*What this task involves*. Leaving out the images, reproduce every line of the data that follows exactly.

*Material for this exercise*.
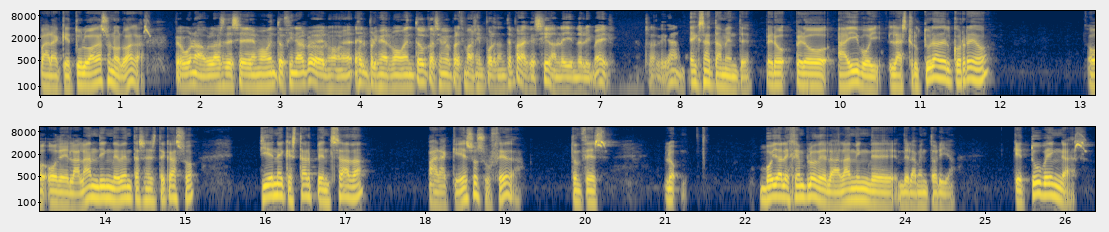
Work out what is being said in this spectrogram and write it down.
para que tú lo hagas o no lo hagas. Pero bueno, hablas de ese momento final, pero el, primer momento casi me parece más importante para que sigan leyendo el email, en realidad. Exactamente, pero, pero ahí voy. La estructura del correo, o, de la landing de ventas en este caso, tiene que estar pensada para que eso suceda. Entonces, lo, voy al ejemplo de la landing de, la mentoría. Que tú vengas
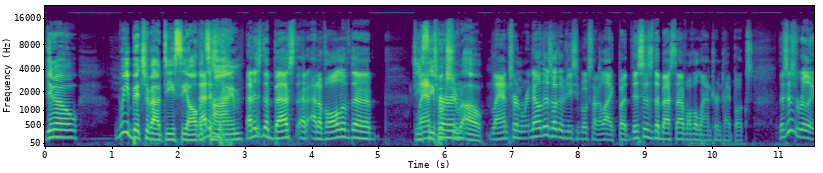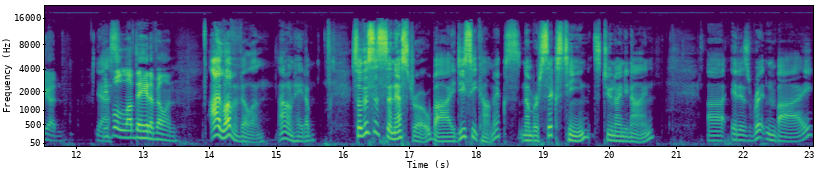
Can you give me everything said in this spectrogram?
You know, we bitch about DC all the That is time. that is the best out, out of all of the DC books. Lantern. You, oh, Lantern. No, there's other DC books that I like, but this is the best out of all the Lantern type books. This is really good. yes. People love to hate a villain. I love a villain. I don't hate him. So this is Sinestro by DC Comics, number 16. It's 2.99. Uh, it is written by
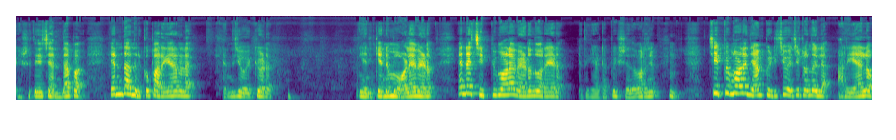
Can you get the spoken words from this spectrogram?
ഇഷിത ചോദിച്ചു എന്താ എന്താ നിനക്ക് പറയാനുള്ളത് എന്ന് ചോദിക്കുവാണ്. എനിക്ക് എന്റെ മോളെ വേണം. എന്റെ ചിപ്പിമോളെ വേണമെന്ന് പറയണം. ഇത് കേട്ടപ്പോൾ ഇഷ്ടത പറഞ്ഞു "ഹും, ചിപ്പിമോളെ ഞാൻ പിടിച്ചു വെച്ചിട്ടൊന്നുമില്ല. അറിയാലോ?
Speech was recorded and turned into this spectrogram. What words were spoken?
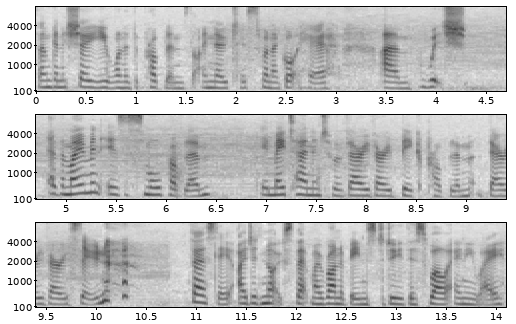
So I'm going to show you one of the problems that I noticed when I got here, um, which at the moment is a small problem. It may turn into a very, very big problem very, very soon. Firstly, I did not expect my runner beans to do this well anyway,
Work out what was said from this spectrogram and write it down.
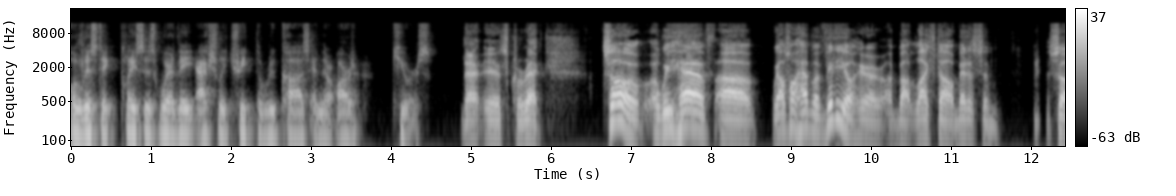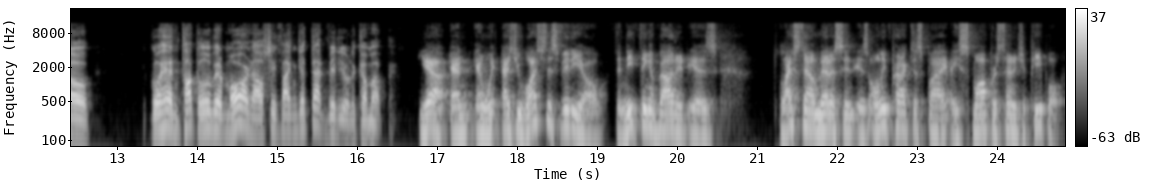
holistic places where they actually treat the root cause and there are cures. That is correct. So uh, we have uh, we also have a video here about lifestyle medicine. So go ahead and talk a little bit more, and I'll see if I can get that video to come up. Yeah, and and we, as you watch this video, the neat thing about it is lifestyle medicine is only practiced by a small percentage of people,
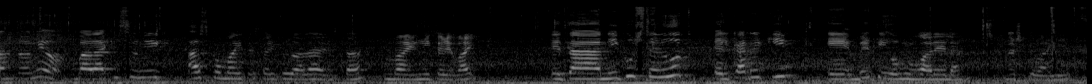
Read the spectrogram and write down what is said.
Antonio, badakizunik asko maite zaitu dala, ez da? Bai, nik ere bai. Eta nik uste dut elkarrekin e, beti gongo garela. Noski bai, eh?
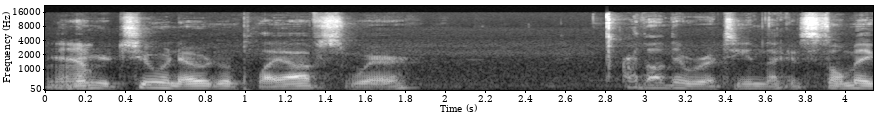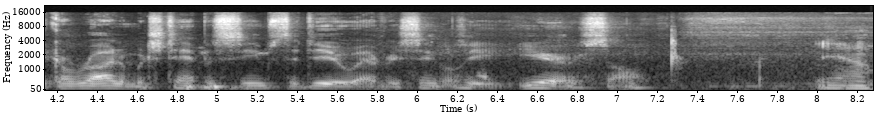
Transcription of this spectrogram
And Yeah. then you're two and out in the playoffs, where I thought they were a team that could still make a run, which Tampa seems to do every single year. So Yeah.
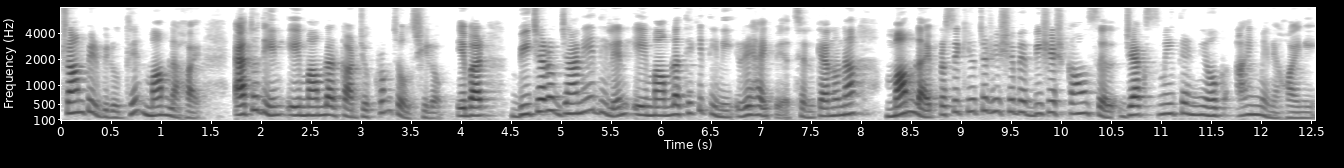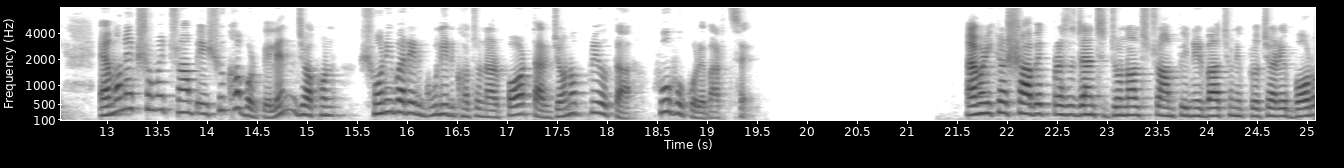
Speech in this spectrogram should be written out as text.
ট্রাম্পের বিরুদ্ধে মামলা হয়। এতদিন এই মামলার কার্যক্রম চলছিল। এবার বিচারক জানিয়ে দিলেন এই মামলা থেকে তিনি রেহাই পেয়েছেন। কেননা মামলায় প্রসিকিউটর হিসেবে বিশেষ কাউন্সিল জ্যাক স্মিথের নিয়োগ আইন মেনে হয়নি। এমন এক সময় ট্রাম্প এই সুখবর পেলেন, যখন শনিবারের গুলির ঘটনার পর তার জনপ্রিয়তা হু হু করে বাড়ছে। আমেরিকার সাবেক প্রেসিডেন্ট ডোনাল্ড ট্রাম্পের নির্বাচনী প্রচারে বড়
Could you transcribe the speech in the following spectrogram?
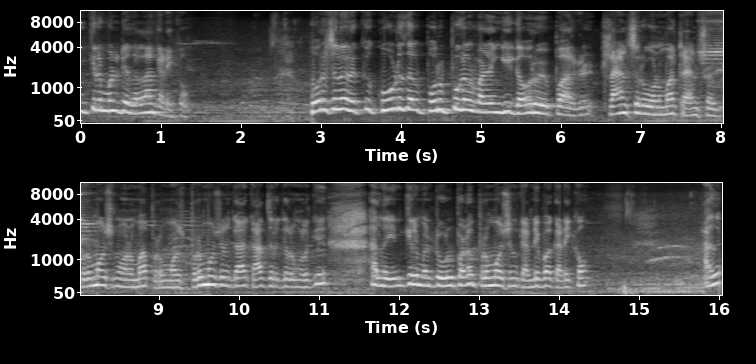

*Task solution*.
Work out what is being said in this spectrogram and write it down.
para que tú lo hagas o no lo hagas. Pero bueno, hablas de ese momento final, pero el, primer momento casi me parece más importante para que sigan leyendo el email, en realidad. Exactamente, pero, pero ahí voy. La estructura del correo, o, de la landing de ventas en este caso, tiene que estar pensada para que eso suceda. Entonces, lo, voy al ejemplo de la landing de, la mentoría. Que tú vengas
Can you give me everything said in this spectrogram?
You know, we bitch about DC all the That is time. that is the best out, out of all of the DC books. Lantern. You, oh, Lantern. No, there's other DC books that I like, but this is the best out of all the Lantern type books. This is really good. yes. People love to hate a villain. I love a villain. I don't hate him. So this is Sinestro by DC Comics, number 16. It's 2.99. Uh, it is written by
Can you get the spoken words from this spectrogram?
ഇഷിത ചോദിച്ചു എന്താ എന്താ നിനക്ക് പറയാനുള്ളത് എന്ന് ചോദിക്കുവാണ്. എനിക്ക് എന്റെ മോളെ വേണം. എന്റെ ചിപ്പിമോളെ വേണമെന്ന് പറയണം. ഇത് കേട്ടപ്പോൾ ഇഷ്ടത പറഞ്ഞു "ഹും, ചിപ്പിമോളെ ഞാൻ പിടിച്ചു വെച്ചിട്ടൊന്നുമില്ല. അറിയാലോ?
Speech was recorded and turned into this spectrogram. What words were spoken?
So I'm going to show you one of the problems that I noticed when I got here, um, which at the moment is a small problem. It may turn into a very, very big problem very, very soon. Firstly, I did not expect my runner beans to do this well anyway,
Work out what was said from this spectrogram and write it down.
holistic places where they actually treat the root cause and there are cures. That is correct. So uh, we have uh, we also have a video here about lifestyle medicine. So go ahead and talk a little bit more, and I'll see if I can get that video to come up. Yeah, and and we, as you watch this video, the neat thing about it is lifestyle medicine is only practiced by a small percentage of people,
Read the spectrogram and write down what is said.
Antonio, badakizunik asko maite zaitu dala, ez da? Bai, nik ere bai. Eta nik uste dut elkarrekin e, beti gongo garela. Noski bai, eh?
Transcription of this spectrogram
And Yeah. then you're two and out in the playoffs, where I thought they were a team that could still make a run, which Tampa seems to do every single year. So Yeah.
Speech in this spectrogram should be written out as text.
ট্রাম্পের বিরুদ্ধে মামলা হয়। এতদিন এই মামলার কার্যক্রম চলছিল। এবার বিচারক জানিয়ে দিলেন এই মামলা থেকে তিনি রেহাই পেয়েছেন। কেননা মামলায় প্রসিকিউটর হিসেবে বিশেষ কাউন্সিল জ্যাক স্মিথের নিয়োগ আইন মেনে হয়নি। এমন এক সময় ট্রাম্প এই সুখবর পেলেন, যখন শনিবারের গুলির ঘটনার পর তার জনপ্রিয়তা হু হু করে বাড়ছে। আমেরিকার সাবেক প্রেসিডেন্ট ডোনাল্ড ট্রাম্পের নির্বাচনী প্রচারে বড়
Could you transcribe the speech in the following spectrogram?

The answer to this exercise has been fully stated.